The article describes a study conducted by researchers at Auburn University that found introductory college biology textbooks are becoming more likely over time to feature diverse scientists. However, the rate of this diversification is not happening fast enough to match the number of diverse students who study biology in college. In fact, if diversification continues at its current slow pace, it will take another 500 years for mentions of Black scientists in textbooks to accurately reflect the number of Black college biology students.

“Whether intentionally or not, textbooks instill readers with ideas about who can contribute to science, technology, engineering or mathematical (STEM) fields,” the researchers explain in their article published in Proceedings of the Royal Society B, a biological research journal. “Therefore, textbooks represent an important opportunity to shape students' existing stereotypes of who scientists are, have been and can be.” Student perceptions of who can be a scientist influences their sense of belonging, which affects their performance and retention in the field.

In the article, Minorsky explained that textbooks must balance historical science and modern science: “If it’s all historical, then it's not up to date.
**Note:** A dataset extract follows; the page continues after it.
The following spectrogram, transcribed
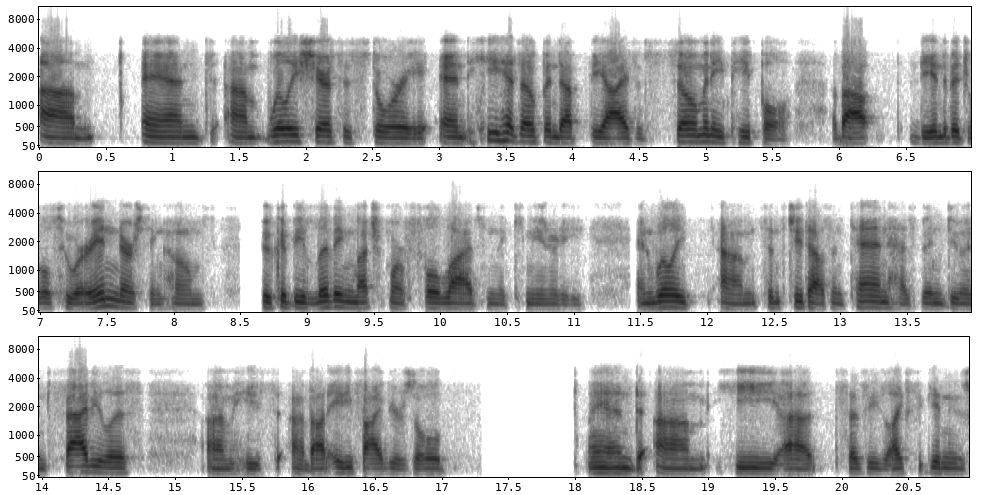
Um, and um, Willie shares his story, and he has opened up the eyes of so many people about the individuals who are in nursing homes who could be living much more full lives in the community. And Willie, um, since 2010, has been doing fabulous. Um, he's about 85 years old, and um, he uh, says he likes to get in his,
If it’s all cutting edge, there’s no context.” Because textbooks are essentially a summary of the literature, he says that they have to trace the major findings, how these were discovered, and what eventually led to our current understanding. “But at the same time, you also want to create the excitement of modern science, so it's also important to include some cutting-edge research,” he said.

Originally brought on as a ghost author for the 5th edition of the textbook before becoming a contributing author and now a co-author, Minorsky explained the strategy for writing and revising the textbook: “We try to blend the old and the new rather than compartmentalize them. Some textbooks, for example, rely on little sidebars that talk about recent developments or the historical past. We try not to use those. We try to blend everything together into a coherent and interesting story.”

The textbook includes a note at the end of the first chapter asserting that the underrepresentation of diverse views hampers the progress of science. In addition, each section includes an interview with a modern scientist representing a diverse background. . Minorsky explained that the original author of the textbook, Neil Campbell, included interviews with eminent scientists. “As we progressed, however, we realized that there were a lack of role models for students from groups that are underrepresented in science. So we made the conscious decision to include interviews with a lot of people from these underrepresented groups. In general, their stories are a lot more compelling than those of us whose parents paid for our education or didn't face any discrimination.”

To read the Science News article “College Biology Textbooks Still Portray a World of White Scientists,” click here.